Picture: ISTOCK
Picture: ISTOCK

Sibanye-Stillwater delayed R550m of capital expenditure at its South African gold and platinum operations because of the strong rand eroding profit margins, while its US platinum group metal (PGM) business underscored the benefits of the company’s strategy of geographical diversification.

A win for the group, which has mines in SA, Zimbabwe and the US, was the reduction in its debt metrics and compliance with its debt covenants, something that is under scrutiny by investors and analysts after the company loaded itself with R23bn of debt to fund the $2.2bn cash purchase of Stillwater Mining in the US last year.

Sibanye’s debt covenant metric — a ratio of net debt to adjusted earnings before interest, tax, depreciation and amortisation (ebitda) — fell to 2.4 times by the end of March from 2.6 times at the end of December. The US palladium and platinum operations made up 60% of the company’s adjusted ebitda.

The debt covenants stipulate the ratio may not surpass 3.5 times in the short term and 2.5 times in the longer term.

Debt reduction is foremost in management’s thinking and it is considering various options including streaming agreements and recycled inventory pipeline financing.

CEO Neal Froneman stressed that a rights issue was not among the options.

"An operational review under a sustained strong rand environment across group operations is well advanced," Froneman said.

Sibanye’s data for the first quarter’s performance did not include other financial metrics, which are reserved for the interim and full-year reporting periods.

The three gold mines in SA took the hardest hit from the stronger rand during the first three months of the year, while the local PGM business fared better because of stringent cost controls at its Rustenburg mines.

"Another solid operating performance by the South African and US PGM operations offset a challenging quarter for the South African gold operations, which were impacted by a lower average rand gold price and a number of safety related stoppages and operational disruptions," said Froneman.

Sibanye reported a 62% year-on-year drop in adjusted ebitda to R374m at its gold operations for the March quarter, from R991m before, mainly because of a 2% fall in the received rand gold price and a poor safety performance that resulted in the death of four employees at its mines during the period.

Operational problems included the collapse of power supply to its Beatrix gold mine in the Free State during a violent storm.

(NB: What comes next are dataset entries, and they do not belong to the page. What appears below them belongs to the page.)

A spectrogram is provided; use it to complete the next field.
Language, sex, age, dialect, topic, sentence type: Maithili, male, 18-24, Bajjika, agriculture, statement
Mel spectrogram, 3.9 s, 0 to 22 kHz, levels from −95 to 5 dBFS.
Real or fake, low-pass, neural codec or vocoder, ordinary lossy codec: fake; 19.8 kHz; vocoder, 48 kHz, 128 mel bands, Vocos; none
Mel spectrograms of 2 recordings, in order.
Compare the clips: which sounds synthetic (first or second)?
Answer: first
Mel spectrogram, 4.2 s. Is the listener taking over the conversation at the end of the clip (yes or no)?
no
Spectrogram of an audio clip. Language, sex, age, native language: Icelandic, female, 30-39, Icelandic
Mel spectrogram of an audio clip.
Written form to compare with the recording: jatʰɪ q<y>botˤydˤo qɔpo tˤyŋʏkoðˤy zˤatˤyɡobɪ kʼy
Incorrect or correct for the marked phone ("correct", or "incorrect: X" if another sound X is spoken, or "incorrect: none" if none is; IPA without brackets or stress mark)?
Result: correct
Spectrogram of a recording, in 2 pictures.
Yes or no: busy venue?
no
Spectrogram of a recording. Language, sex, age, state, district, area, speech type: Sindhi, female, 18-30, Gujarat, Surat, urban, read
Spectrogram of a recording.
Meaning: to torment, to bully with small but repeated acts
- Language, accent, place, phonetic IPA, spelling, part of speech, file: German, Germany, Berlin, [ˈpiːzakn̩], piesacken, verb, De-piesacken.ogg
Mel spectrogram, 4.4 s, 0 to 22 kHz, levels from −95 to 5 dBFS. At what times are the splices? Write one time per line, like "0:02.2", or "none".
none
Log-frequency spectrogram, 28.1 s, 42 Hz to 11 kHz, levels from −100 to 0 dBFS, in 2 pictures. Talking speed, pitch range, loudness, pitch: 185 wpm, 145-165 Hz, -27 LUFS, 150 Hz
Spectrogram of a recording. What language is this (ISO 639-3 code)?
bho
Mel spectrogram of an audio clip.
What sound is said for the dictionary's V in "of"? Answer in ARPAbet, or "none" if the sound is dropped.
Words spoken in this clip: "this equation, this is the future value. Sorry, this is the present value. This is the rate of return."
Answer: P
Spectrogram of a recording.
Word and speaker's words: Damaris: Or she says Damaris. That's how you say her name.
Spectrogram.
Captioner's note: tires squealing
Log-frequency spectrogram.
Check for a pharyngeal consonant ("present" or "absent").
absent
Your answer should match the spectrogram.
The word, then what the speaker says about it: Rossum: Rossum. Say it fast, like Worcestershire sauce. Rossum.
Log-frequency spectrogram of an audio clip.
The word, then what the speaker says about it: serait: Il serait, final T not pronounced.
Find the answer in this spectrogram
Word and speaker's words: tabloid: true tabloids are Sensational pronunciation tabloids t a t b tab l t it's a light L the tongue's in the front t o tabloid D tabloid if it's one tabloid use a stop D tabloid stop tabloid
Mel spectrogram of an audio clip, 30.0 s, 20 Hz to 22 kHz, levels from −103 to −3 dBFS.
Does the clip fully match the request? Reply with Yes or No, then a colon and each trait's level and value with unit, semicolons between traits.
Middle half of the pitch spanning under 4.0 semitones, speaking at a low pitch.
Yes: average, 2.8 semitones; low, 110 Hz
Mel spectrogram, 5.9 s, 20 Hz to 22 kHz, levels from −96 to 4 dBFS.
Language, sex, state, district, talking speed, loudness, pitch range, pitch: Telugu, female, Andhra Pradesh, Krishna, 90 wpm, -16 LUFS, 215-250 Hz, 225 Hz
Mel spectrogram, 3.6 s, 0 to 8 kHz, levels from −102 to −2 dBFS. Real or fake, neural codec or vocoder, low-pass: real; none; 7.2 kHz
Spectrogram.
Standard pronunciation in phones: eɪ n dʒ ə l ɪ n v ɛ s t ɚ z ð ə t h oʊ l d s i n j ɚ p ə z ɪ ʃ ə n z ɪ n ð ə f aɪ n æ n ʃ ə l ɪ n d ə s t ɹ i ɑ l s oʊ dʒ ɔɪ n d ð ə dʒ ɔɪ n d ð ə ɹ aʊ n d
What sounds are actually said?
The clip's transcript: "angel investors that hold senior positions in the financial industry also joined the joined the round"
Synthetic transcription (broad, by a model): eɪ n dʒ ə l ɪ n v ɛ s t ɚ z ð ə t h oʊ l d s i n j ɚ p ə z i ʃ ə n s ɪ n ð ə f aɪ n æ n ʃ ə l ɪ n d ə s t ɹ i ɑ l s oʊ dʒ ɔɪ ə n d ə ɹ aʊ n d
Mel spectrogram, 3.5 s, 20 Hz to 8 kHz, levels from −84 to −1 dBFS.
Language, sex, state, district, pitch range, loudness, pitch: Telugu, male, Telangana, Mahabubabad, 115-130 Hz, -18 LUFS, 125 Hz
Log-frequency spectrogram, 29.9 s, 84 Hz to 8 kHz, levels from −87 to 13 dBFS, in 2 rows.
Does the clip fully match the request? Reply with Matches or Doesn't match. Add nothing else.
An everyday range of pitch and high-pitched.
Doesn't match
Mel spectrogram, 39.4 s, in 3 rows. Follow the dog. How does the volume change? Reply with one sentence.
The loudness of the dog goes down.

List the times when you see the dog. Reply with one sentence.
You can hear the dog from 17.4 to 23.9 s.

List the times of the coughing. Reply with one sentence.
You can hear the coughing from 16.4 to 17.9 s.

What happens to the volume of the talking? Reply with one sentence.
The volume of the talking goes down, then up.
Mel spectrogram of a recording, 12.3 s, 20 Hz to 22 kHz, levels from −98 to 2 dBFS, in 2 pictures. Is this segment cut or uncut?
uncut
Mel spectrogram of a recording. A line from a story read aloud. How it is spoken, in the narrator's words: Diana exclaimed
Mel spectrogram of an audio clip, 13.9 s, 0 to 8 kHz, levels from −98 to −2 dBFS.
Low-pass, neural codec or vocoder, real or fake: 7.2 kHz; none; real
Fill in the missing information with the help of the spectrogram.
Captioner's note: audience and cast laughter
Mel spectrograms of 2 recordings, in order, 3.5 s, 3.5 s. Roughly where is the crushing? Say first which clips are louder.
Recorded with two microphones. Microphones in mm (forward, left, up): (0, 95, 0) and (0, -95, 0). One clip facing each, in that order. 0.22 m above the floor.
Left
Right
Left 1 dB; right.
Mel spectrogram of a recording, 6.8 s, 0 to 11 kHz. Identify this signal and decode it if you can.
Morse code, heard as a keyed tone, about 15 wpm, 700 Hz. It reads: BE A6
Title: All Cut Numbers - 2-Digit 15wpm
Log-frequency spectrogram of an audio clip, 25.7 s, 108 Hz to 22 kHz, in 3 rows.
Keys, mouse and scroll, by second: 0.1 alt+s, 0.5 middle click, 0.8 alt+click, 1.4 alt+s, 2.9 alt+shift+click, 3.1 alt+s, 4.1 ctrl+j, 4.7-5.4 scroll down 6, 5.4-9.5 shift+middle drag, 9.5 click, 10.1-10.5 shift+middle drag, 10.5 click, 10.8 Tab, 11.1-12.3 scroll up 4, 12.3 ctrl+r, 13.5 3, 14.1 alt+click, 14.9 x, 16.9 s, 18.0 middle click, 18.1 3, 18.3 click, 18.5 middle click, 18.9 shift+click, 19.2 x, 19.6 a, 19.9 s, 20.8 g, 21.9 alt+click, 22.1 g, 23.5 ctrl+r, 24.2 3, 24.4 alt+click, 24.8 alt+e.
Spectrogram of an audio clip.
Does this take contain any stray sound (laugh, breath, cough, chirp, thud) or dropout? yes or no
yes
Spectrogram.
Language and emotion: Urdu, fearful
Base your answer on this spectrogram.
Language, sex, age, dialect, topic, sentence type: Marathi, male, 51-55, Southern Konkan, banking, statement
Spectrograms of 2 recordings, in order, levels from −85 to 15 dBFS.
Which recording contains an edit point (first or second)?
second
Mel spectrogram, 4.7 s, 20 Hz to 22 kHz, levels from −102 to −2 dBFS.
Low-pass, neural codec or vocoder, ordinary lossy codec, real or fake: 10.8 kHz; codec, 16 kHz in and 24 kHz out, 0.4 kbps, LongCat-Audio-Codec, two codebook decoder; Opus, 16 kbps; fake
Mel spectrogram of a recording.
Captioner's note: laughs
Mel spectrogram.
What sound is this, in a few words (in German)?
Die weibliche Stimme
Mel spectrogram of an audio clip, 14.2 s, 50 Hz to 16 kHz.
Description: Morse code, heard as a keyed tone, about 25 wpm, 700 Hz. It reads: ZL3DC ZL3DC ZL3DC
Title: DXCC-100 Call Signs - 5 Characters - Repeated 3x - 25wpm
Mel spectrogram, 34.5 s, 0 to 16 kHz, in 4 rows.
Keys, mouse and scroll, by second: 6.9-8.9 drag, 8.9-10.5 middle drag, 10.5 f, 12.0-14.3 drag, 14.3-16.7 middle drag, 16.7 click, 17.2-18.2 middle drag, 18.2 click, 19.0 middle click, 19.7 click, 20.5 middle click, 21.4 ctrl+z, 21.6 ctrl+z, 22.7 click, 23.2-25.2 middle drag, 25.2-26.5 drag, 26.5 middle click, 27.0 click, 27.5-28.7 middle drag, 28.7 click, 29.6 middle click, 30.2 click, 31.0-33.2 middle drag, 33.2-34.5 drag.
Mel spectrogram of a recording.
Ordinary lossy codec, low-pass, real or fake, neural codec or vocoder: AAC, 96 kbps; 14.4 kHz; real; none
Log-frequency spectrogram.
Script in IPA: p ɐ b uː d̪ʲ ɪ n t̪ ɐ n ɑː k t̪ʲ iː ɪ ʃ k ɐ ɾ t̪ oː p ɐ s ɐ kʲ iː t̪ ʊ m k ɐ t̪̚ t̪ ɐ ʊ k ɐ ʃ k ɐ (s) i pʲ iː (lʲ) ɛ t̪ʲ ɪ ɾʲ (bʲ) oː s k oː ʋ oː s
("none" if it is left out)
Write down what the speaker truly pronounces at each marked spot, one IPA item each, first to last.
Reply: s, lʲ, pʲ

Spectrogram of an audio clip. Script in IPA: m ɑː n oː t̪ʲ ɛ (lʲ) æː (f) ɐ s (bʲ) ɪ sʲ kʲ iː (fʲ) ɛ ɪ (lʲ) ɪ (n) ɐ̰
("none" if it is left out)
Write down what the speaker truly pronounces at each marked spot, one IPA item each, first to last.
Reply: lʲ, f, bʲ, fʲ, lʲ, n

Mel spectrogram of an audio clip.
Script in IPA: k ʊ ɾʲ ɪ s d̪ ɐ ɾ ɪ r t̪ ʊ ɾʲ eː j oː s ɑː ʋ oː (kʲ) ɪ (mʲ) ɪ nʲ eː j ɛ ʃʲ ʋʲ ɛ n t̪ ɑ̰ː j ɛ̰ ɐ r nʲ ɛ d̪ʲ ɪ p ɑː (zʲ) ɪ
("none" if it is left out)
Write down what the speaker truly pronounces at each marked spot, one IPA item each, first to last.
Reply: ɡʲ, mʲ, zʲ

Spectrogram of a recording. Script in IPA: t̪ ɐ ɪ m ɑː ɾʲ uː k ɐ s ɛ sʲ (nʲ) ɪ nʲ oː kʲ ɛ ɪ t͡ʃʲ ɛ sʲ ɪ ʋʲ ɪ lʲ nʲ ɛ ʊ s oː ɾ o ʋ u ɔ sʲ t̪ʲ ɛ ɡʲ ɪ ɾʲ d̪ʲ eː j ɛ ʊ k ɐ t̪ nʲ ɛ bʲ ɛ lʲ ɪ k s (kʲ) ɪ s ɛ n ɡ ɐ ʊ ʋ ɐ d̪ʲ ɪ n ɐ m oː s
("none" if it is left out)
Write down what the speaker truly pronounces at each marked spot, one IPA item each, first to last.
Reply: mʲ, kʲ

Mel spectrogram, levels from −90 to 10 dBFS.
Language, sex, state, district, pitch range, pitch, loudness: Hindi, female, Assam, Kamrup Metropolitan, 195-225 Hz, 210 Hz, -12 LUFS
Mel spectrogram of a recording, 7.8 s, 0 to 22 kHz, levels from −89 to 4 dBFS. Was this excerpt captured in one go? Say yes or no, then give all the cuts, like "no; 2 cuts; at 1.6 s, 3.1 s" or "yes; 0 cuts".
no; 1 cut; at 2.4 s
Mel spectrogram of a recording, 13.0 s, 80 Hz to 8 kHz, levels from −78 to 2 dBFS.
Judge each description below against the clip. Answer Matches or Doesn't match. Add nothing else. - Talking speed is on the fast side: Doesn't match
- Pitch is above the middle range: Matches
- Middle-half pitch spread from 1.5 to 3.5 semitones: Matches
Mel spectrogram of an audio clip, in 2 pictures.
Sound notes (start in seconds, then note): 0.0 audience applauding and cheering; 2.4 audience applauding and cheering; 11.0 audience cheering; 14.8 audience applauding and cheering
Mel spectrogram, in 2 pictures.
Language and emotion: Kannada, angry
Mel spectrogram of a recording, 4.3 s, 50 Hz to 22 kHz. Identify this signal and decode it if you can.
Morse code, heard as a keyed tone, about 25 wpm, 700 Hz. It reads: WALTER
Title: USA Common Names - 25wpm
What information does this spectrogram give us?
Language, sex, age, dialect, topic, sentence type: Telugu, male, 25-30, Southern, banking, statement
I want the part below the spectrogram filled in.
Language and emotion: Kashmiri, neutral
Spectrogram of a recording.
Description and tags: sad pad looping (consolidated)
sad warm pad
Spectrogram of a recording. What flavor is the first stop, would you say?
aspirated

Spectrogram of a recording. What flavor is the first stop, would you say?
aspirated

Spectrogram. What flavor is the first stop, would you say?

Gold output in SA fell to 291,500oz during the quarter from 330,100oz a year earlier.

The received price dipped to R507,719/kg from nearly R516,000/kg before. All-in sustaining costs rose to R513,829/kg from R493,872/kg.

Half of the decline in gold production came from the closure of the three unprofitable Cooke shafts late last year. The power problems at Beatrix, safety stoppages at Driefontein and Kloof following the fatal accidents, as well as reduced gold coming from dump retreatment operations accounted for the balance.

Sibanye suspended R250m worth of capital expenditure at its Burnstone gold mine and Driefontein.

Sibanye kept its full-year gold production forecast intact at between 1.24-million ounces and 1.29-million ounces, at an all-in sustaining cost of up to R495,000/kg, pointing out lost output would be recovered during the balance of the year. The rand weakened to R12.60 against the dollar, from an average R11.96 in the first quarter.

The South African platinum mines generated 286,194oz of four platinum group metals, including gold, unchanged from a year earlier.

However, all-in sustaining costs fell by 4% to R10,186/oz. The mines posted adjusted ebitda of R258m, up from R220m a year earlier.

The received price for the four metals rose to an average R12,839/oz from R12,109/oz a year before.

Chrome production, which is a byproduct of PGM mining in SA, rose to 194,000 tonnes from 185,000 tonnes. Prices, however, fell to $223 a tonne from $370 a tonne.

Sibanye forecast the South African PGM mines would produce up to 1.15-million ounces of metal for the year at an all-in sustaining cost of R11,250/oz. It deferred R300m of planned capital expenditure.

The standout performance for the quarter was the US operation, with improved output coinciding with a higher PGM price in dollar terms.

The US mines produced 148,549oz of palladium and platinum, up from 147,046oz in the December quarter while all-in sustaining costs were kept at $632/oz.

The Columbus processing plant in Montana pushed through a record amount of 345,821oz of three platinum group metals during the quarter, with increased mined metal offsetting a small dip in recycled metal to 191,404oz.

The American operation is forecast to produce up to 610,000oz of palladium and platinum this year at an all-in sustaining cost of $680/oz.